Business Viewpoint: Holiday spending requires restraint, self-control
BY GREG GALLANT Business Viewspoint
Thursday, November 22, 2012
11/22/12 at 4:53 AM
A bike, a dog, new shoes, an Xbox, new headphones, a skateboard, and the list goes on and on. As the holiday season approaches, parents throughout our state and our nation will begin to hear about the latest and greatest items their children are counting on unwrapping before the end of the year. Lists will be given, advertisements will be cut out and subtle hints will become far less subtle.
Like most parents, when this time comes we desire to give our children those things they want. We, too, remember being a child with certain toys that we anticipated for the entire winter season and the disappointment of realizing those things were just out of our family's means. However, in an effort for us to try to keep our children from such disappointments, many Americans resort to buying and borrowing outside of our means and put our children at risk for years to come.
It is imperative that we remember our responsibility and obligation as parents to care and provide for our children 12 months of the year, not just one.
I have seen, year after year, families put themselves in financial instability through well-intended yet poorly planned budgeting during the holiday madness.
According to American Research Group Inc., Americans plan to spend an average of $854 in 2012 for holiday-related gifts, in spite of continued economic uncertainty and increasing household debt. It is troubling to think of the number of homes that have been foreclosed or the amount of families that spend a year cutting back on groceries, all due to the emotional consumerism of the holiday season.
We have come to expect that we will spend more on gifts, food and home décor during these final months of the year, but it is important to keep in mind that with the exception of potential holiday bonuses, the amount of money coming in usually remains consistent with that of the 11 months prior.
There are a number of financial advisers who have given their tips on how to avoid holiday-season debt, and all of their advice is valuable.

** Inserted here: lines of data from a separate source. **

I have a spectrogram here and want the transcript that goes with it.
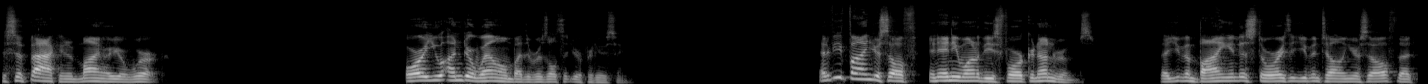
to sit back and admire your work? Or are you underwhelmed by the results that you're producing? And if you find yourself in any one of these four conundrums, that you've been buying into stories that you've been telling yourself, that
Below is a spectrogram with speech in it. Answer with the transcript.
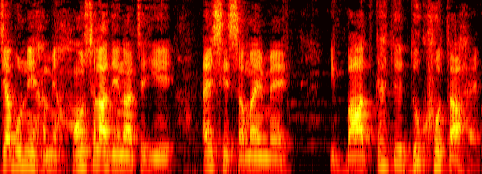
जब उन्हें हमें हौसला देना चाहिए, ऐसे समय में एक बात कहते हुए दुख होता है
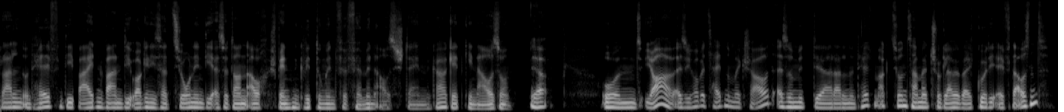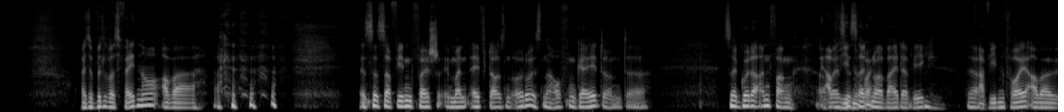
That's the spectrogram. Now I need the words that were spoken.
Radeln und Helfen, die beiden waren die Organisationen, die also dann auch Spendenquittungen für Firmen ausstellen. Gell? Geht genauso. Ja. Und ja, also ich habe jetzt heute nochmal geschaut, also mit der Radeln und Helfen Aktion sind wir jetzt schon, glaube ich, bei gut 11.000. Also ein bisschen was fehlt noch, aber es ist auf jeden Fall schon, ich meine, 11.000 Euro ist ein Haufen Geld und äh, ist ein guter Anfang, aber ja, es ist halt Fall. nur ein weiter Weg. Mhm. Ja. Auf jeden Fall, aber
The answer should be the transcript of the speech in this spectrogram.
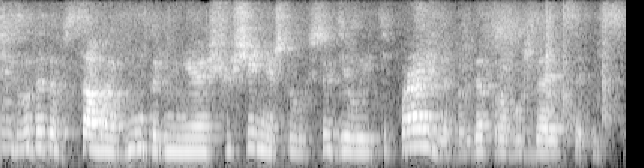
Через вот это самое внутреннее ощущение, что вы все делаете правильно, когда пробуждается Иса.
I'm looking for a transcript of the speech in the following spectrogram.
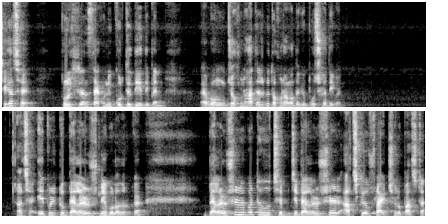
ঠিক আছে? পুলিশ ক্লিয়ারেন্স এখনই করতে দিয়ে দিবেন এবং যখন হাতে আসবে তখন আমাদেরকে পৌঁছে দিবেন। আচ্ছা এরপর একটু বেলারুশ নিয়ে বলা দরকার। বেলারুশের ব্যাপারটা হচ্ছে যে বেলারুশের আজকেও ফ্লাইট ছিল পাঁচটা,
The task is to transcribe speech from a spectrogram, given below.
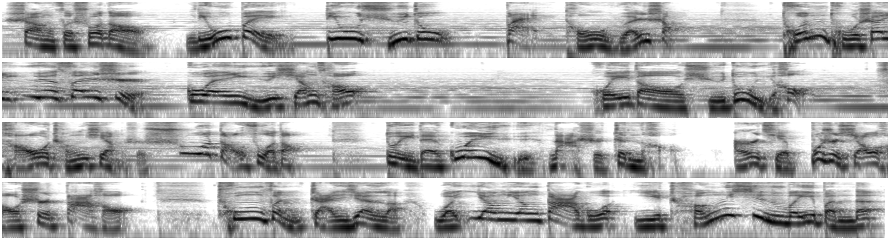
上次说到刘备丢徐州，败投袁绍，屯土山约三世，关羽降曹。回到许都以后。曹丞相是说到做到，对待关羽那是真好，而且不是小好，是大好，充分展现了我泱泱大国以诚信为本的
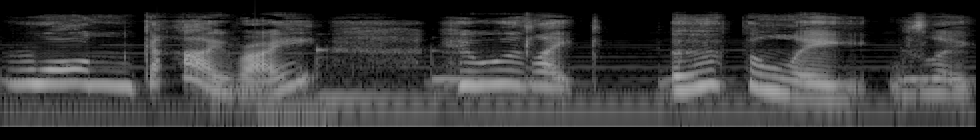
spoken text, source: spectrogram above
one guy, right? Who was like openly was like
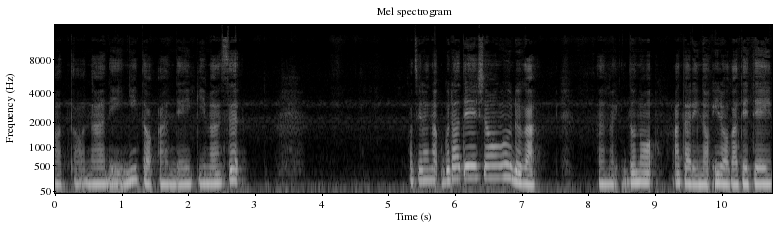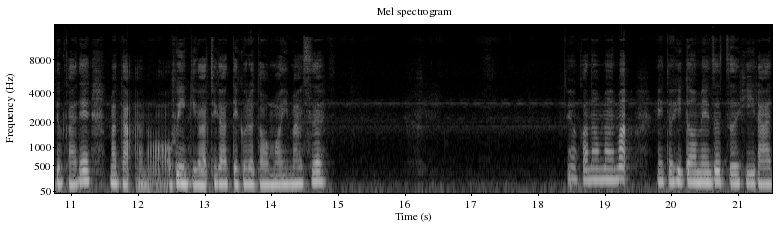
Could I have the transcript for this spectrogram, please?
お隣にと編んでいきます。こちらのグラデーションウールが、あの、どのあたりの色が出ているかで、また、あの、雰囲気が違ってくると思います。ではこのまま、えっ、ー、と、1目ずつ開っ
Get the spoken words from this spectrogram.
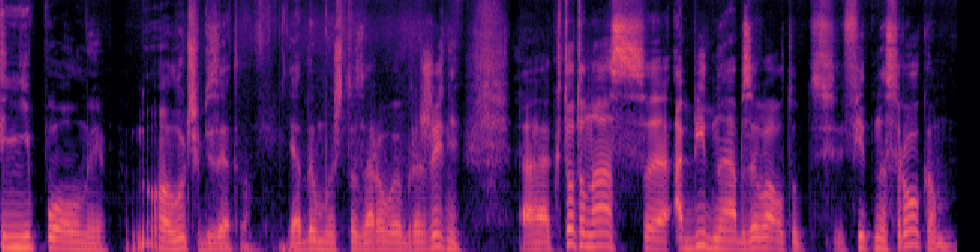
неполные. Ну, а лучше без этого. Я думаю, что здоровый образ жизни. А, кто-то нас э, обидно обзывал тут фитнес-роком,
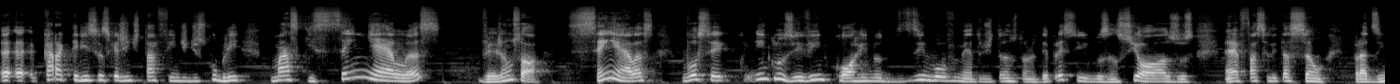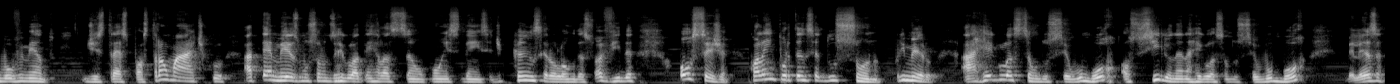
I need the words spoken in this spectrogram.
é, características que a gente está afim de descobrir, mas que sem elas, vejam só, sem elas, você inclusive incorre no desenvolvimento de transtornos depressivos, ansiosos, né, facilitação para desenvolvimento de estresse pós-traumático, até mesmo sono desregulado tem relação com incidência de câncer ao longo da sua vida. Ou seja, qual é a importância do sono? Primeiro, a regulação do seu humor, auxílio né, na regulação do seu humor, beleza?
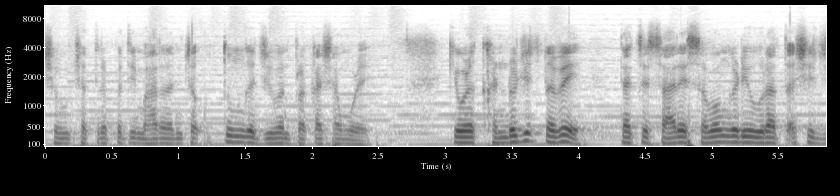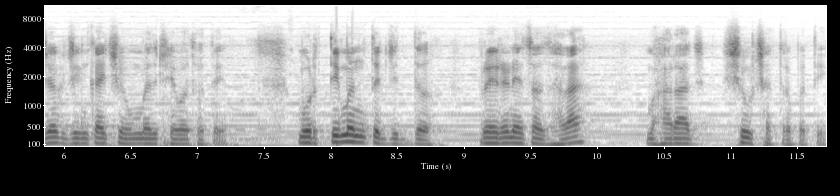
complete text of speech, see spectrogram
शिवछत्रपती महाराजांच्या उत्तुंग जीवन प्रकाशामुळे. केवळ खंडोजीच नव्हे त्याचे सारे सवंगडी उरात अशी जग जिंकायची उमेद ठेवत होते. मूर्तिमंत जिद्द प्रेरणेचा झाला महाराज शिवछत्रपती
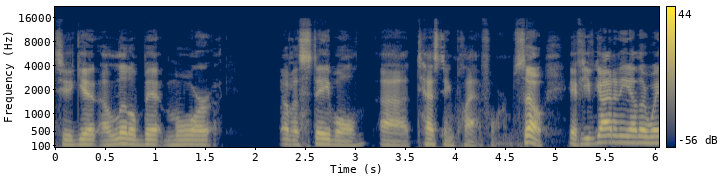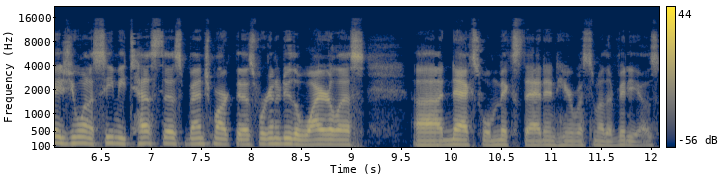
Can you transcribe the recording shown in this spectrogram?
to get a little bit more of a stable uh, testing platform. So if you've got any other ways you want to see me test this, benchmark this, we're going to do the wireless uh, next. We'll mix that in here with some other videos.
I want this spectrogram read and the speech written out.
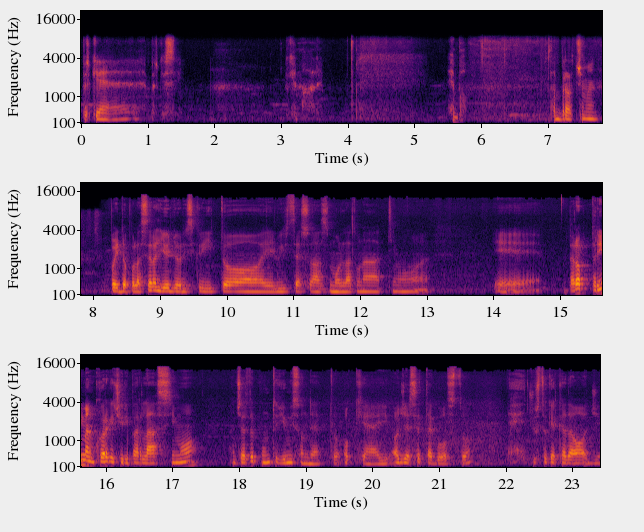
Perché, perché sì, che male. E boh, t'abbraccio, man. Poi dopo la sera io gli ho riscritto e lui stesso ha smollato un attimo. Eh. E- Però prima ancora che ci riparlassimo, a un certo punto io mi sono detto, ok, oggi è il 7 agosto, è giusto che accada oggi.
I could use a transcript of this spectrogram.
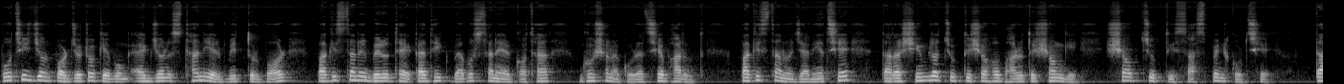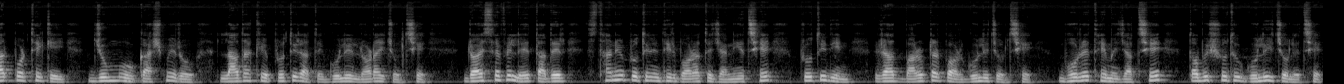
পঁচিশ জন পর্যটক এবং একজন স্থানীয়ের মৃত্যুর পর পাকিস্তানের বিরুদ্ধে একাধিক ব্যবস্থা নেওয়ার কথা ঘোষণা করেছে ভারত। পাকিস্তানও জানিয়েছে, তারা সিমলা চুক্তিসহ ভারতের সঙ্গে সব চুক্তি সাসপেন্ড করছে। তারপর থেকেই জম্মু ও কাশ্মীর ও লাদাখে প্রতি রাতে গুলির লড়াই চলছে। ডয়সেভেলে তাদের স্থানীয় প্রতিনিধির বরাতে জানিয়েছে, প্রতিদিন রাত বারোটার পর গুলি চলছে। ভোরে থেমে যাচ্ছে, তবে শুধু গুলি চলেছে।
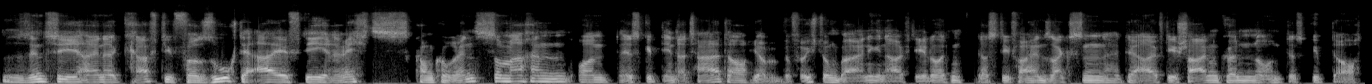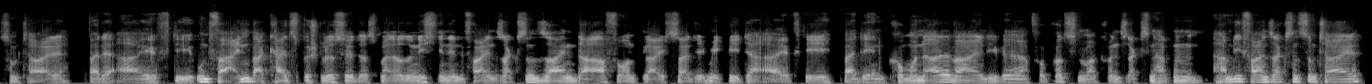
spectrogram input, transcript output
sind sie eine Kraft, die versucht, der AfD rechts Konkurrenz zu machen. Und es gibt in der Tat auch ja, Befürchtungen bei einigen AfD-Leuten, dass die Freien Sachsen der AfD schaden können. Und es gibt auch zum Teil bei der AfD Unvereinbarkeitsbeschlüsse, dass man also nicht in den Freien Sachsen sein darf und gleichzeitig Mitglied der AfD. Bei den Kommunalwahlen, die wir vor kurzem mal in Sachsen hatten, haben die Freien Sachsen zum Teil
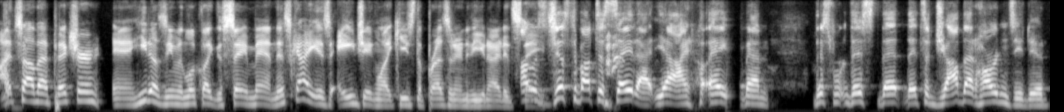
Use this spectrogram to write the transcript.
I saw that picture and he doesn't even look like the same man. This guy is aging like he's the president of the United States. I was just about to say that. Yeah, I hey man, this this that it's a job that hardens you, dude.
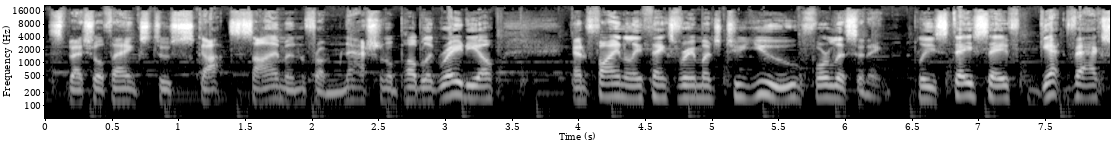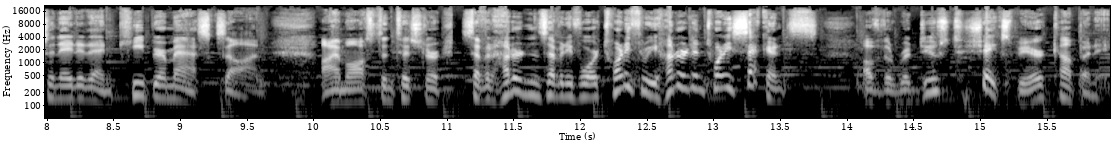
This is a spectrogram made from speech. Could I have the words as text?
Special thanks to Scott Simon from National Public Radio. And finally, thanks very much to you for listening. Please stay safe, get vaccinated, and keep your masks on. I'm Austin Tichenor, 774 2320 seconds of the Reduced Shakespeare Company.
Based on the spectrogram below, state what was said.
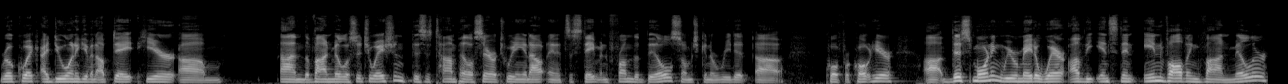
Real quick, I do want to give an update here um, on the Von Miller situation. This is Tom Pelissero tweeting it out, and it's a statement from the Bills, so I'm just going to read it uh, quote for quote here. Uh, this morning, we were made aware of the incident involving Von Miller.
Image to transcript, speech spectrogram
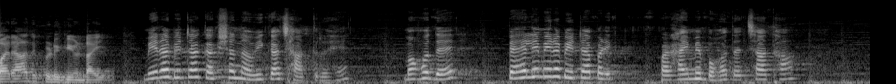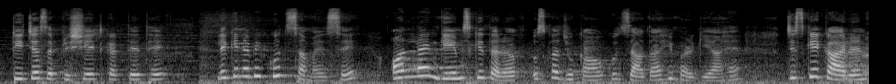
പരാതിപ്പെടുകയുണ്ടായി मेरा बेटा कक्षा नवी का छात्र है। महोदय पहले मेरा बेटा पढ़ाई में बहुत अच्छा था। टीचर्स अप्रिशिएट करते थे। लेकिन अभी कुछ समय से ऑनलाइन गेम्स की तरफ़ उसका झुकाव कुछ ज़्यादा ही बढ़ गया है जिसके कारण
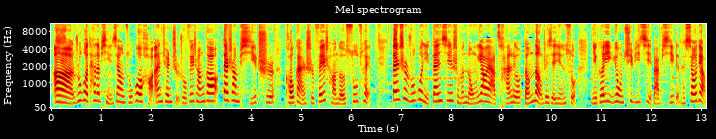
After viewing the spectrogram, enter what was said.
啊，如果它的品相足够好，安全指数非常高，带上皮吃，口感是非常的酥脆。但是如果你担心什么农药呀、残留等等这些因素，你可以用去皮器把皮给它削掉，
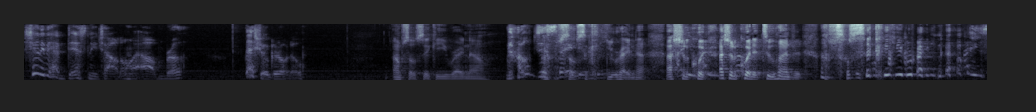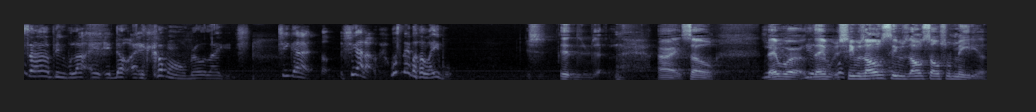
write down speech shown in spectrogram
she don't even have Destiny Child on her album, bro. That's your girl though. I'm so sick of you right now. I'm just I'm so sick of you right now. I should have quit. I should have quit at 200. I'm so sick of you right now. How you sign people out? And, and don't, and come on, bro. Like, she got, she got a. What's the name of her label? It, all right, so Yeah, they were yeah, they what- she was on she was on social media.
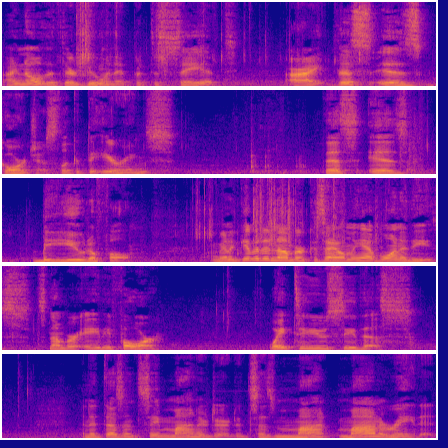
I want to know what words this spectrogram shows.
I know that they're doing it, but to say it. All right, this is gorgeous. Look at the earrings. This is beautiful. I'm going to give it a number because I only have one of these. It's number 84. Wait till you see this. And it doesn't say monitored, it says moderated.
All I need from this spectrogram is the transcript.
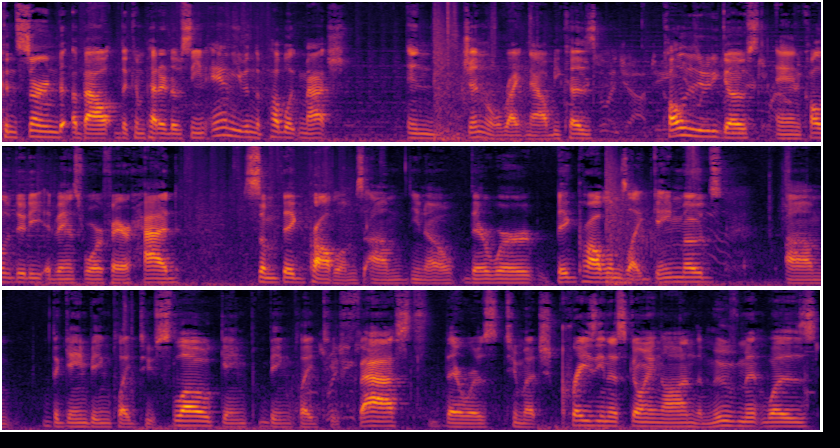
concerned about the competitive scene and even the public match in general right now because Call of Duty Ghost and Call of Duty Advanced Warfare had some big problems. Um, you know, there were big problems like game modes, um, the game being played too slow, game being played too fast. There was too much craziness going on. The movement was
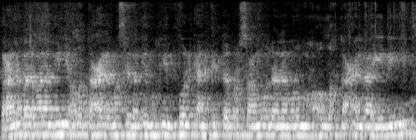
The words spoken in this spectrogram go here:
kerana pada malam ini Allah Taala masih lagi menghimpunkan kita bersama dalam rumah Allah Taala ini.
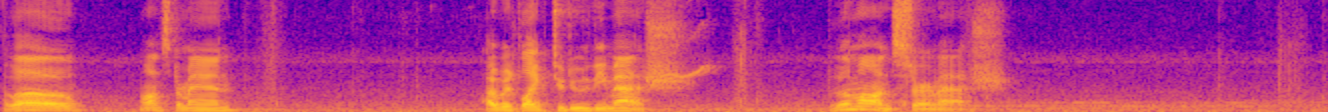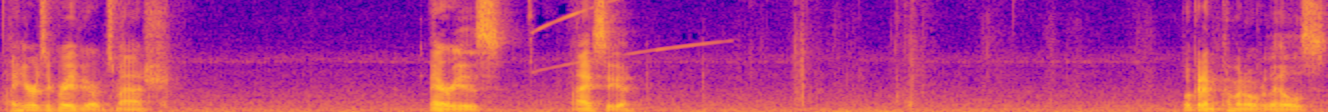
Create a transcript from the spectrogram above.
Hello? Monster Man. I would like to do the mash. The monster mash. I hear it's a graveyard smash. There he is. I see ya. Look at him coming over the hills.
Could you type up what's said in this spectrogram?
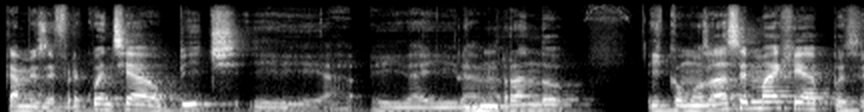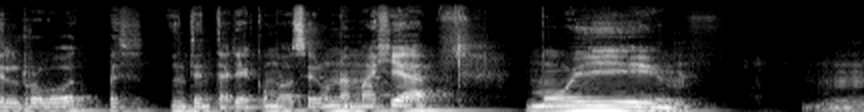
cambios de frecuencia o pitch y, y de ahí ir Ujú. agarrando. Y como se hace magia, pues el robot pues intentaría como hacer una magia muy... mm,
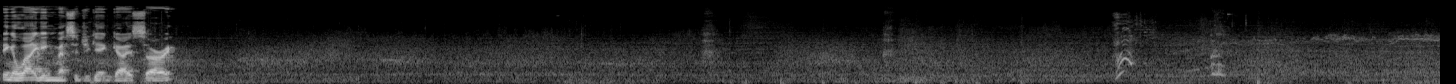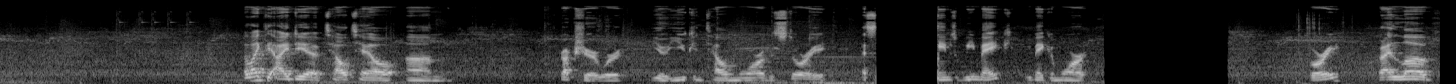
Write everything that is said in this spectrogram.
Being a lagging message again, guys. Sorry. Like the idea of telltale um, structure where you you can tell more of the story. As games we make, we make a more story. But I love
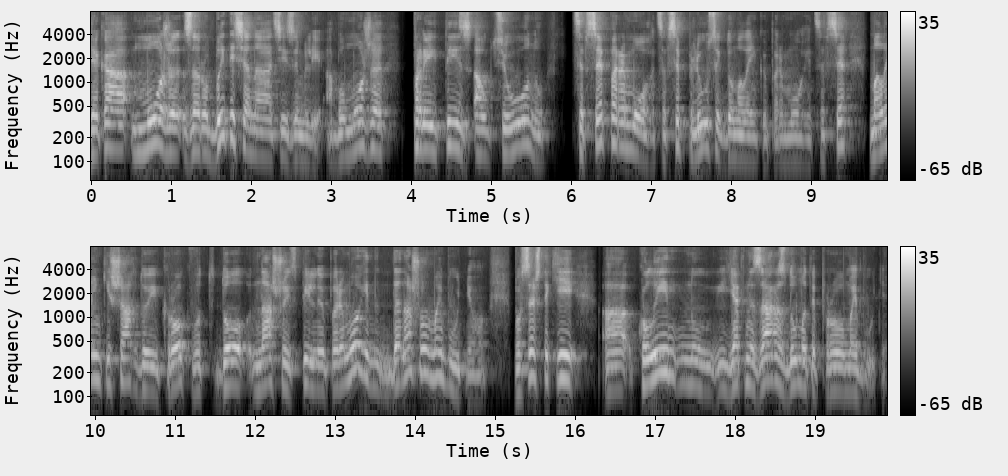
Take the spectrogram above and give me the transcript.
яка може заробитися на цій землі, або може прийти з аукціону. Це все перемога, це все плюсик до маленької перемоги, це все маленький шаг до і крок от, до нашої спільної перемоги, до нашого майбутнього. Бо все ж таки, коли ну як не зараз думати про майбутнє.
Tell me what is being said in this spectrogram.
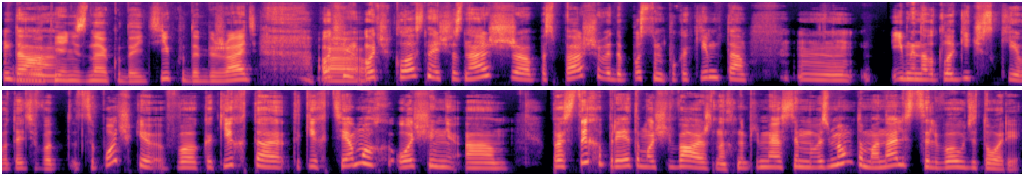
Да. Вот, я не знаю, куда идти, куда бежать. Очень, А, очень классно еще, знаешь, э, поспрашивать, допустим, по каким-то именно вот логические вот эти вот цепочки в каких-то таких темах очень а, простых и при этом очень важных. Например, если мы возьмем там анализ целевой аудитории.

You will hear about the importance of saving early, setting a budget and leaving the credit cards at home. All of these are prudent and crucial steps in avoiding the "holiday hangover."
Yet what I would like to leave with you is something a bit less tactical or tangible. I am simply calling for a return to stewardship and sensibility. As a father, I have great dreams for my children. I hope to be in a financial state that I can help provide for their needs, education and future goals. The last thing I want to do is to sacrifice their college-fund safety net for the sake of a new iPad.
The nation's biggest shopping season is upon us. The retail giants and shopping malls will be packed with holiday shoppers. This is all fine and is a staple in American culture. However, I ask that we all remember that a new big-screen television does little good in the home when we struggle to pay the electric bill.
Original Print Headline: Holiday spending requires restraint, self-control
Greg Gallant is the CEO of Tulsa Federal Credit Union. The views expressed here are those of the author and not necessarily the Tulsa World. To inquire about writing a Business Viewpoint column, email a short outline of the article to Business Editor John Stancavage at email@example.com. The column should focus on a business trend; the outlook for the city, state or an industry; or a topic of interest in an area of the writer's expertise. Articles should not promote a business or be overly political in nature.